Saturday, January 2, 2010

Remarkable, Religious Young People

Dan Senor and Saul Singer have a new book about a deeply religious group of youth. These young men and women have formative experiences between the ages of 18-22, when they receive "training in teamwork, mission orientation, leadership, and a desire to continue serving" their faith. Their "service produces a maturity not seen in [their] foreign peers who spend that time in university. 'They’ve got more life experience,'" says one executive impressed by their maturity. While "perspective typically comes with age," these youth "get perspective at a young age because so many transformational experiences are jammed into . . . their late teens and early 20’s." As a result of these remarkable experiences, the young men and women studied by Senor and Singer are remarkably successful in the business world and are responsible for creating a disproportionally high number of start-up tech companies, hence the title for their new book: Start-Up Nation.

What, you thought this post was about Mormon missionaries? Nope. But the work of Senor and Singer highlight many of the reasons that many returned missionaries should be successful in their own forays into post-mission careers. Not that I would necessarily recommend business as a career path; indeed, it seems to me that Jeff Benedict's The Mormon Way of Doing Business would have provided better counsel if it had been titled, The Mormon Way: Eschewing Business, but my tirade against the business world will have to wait for another day. For now, you can enjoy a Q&A about Start-up Nation over at the Freakonomics blog. The companion book on ex-missionaries is waiting to be written (and would surely include a large section on the PEF).


Jo Jo said...
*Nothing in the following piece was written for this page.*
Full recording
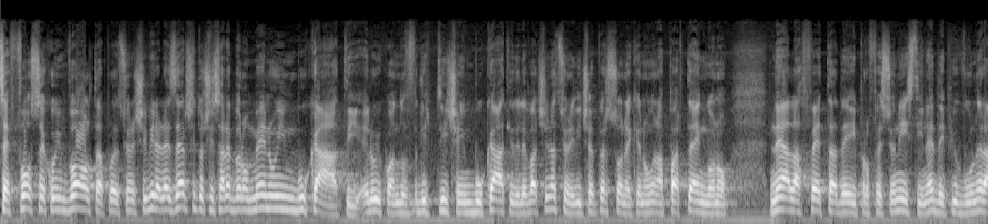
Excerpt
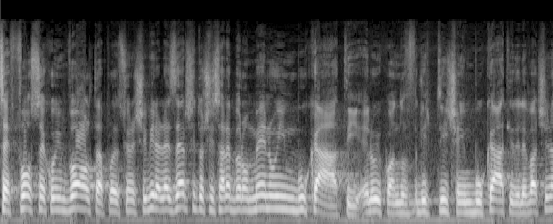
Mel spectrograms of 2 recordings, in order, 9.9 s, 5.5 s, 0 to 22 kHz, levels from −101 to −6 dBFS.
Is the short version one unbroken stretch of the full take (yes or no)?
yes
You are soooooo different from me! Where do you find this stuff? Good stuff that is. Thanks for leaving me two messages. We're back.

Jenny said...

So get to work and WRITE IT!!
(you can!)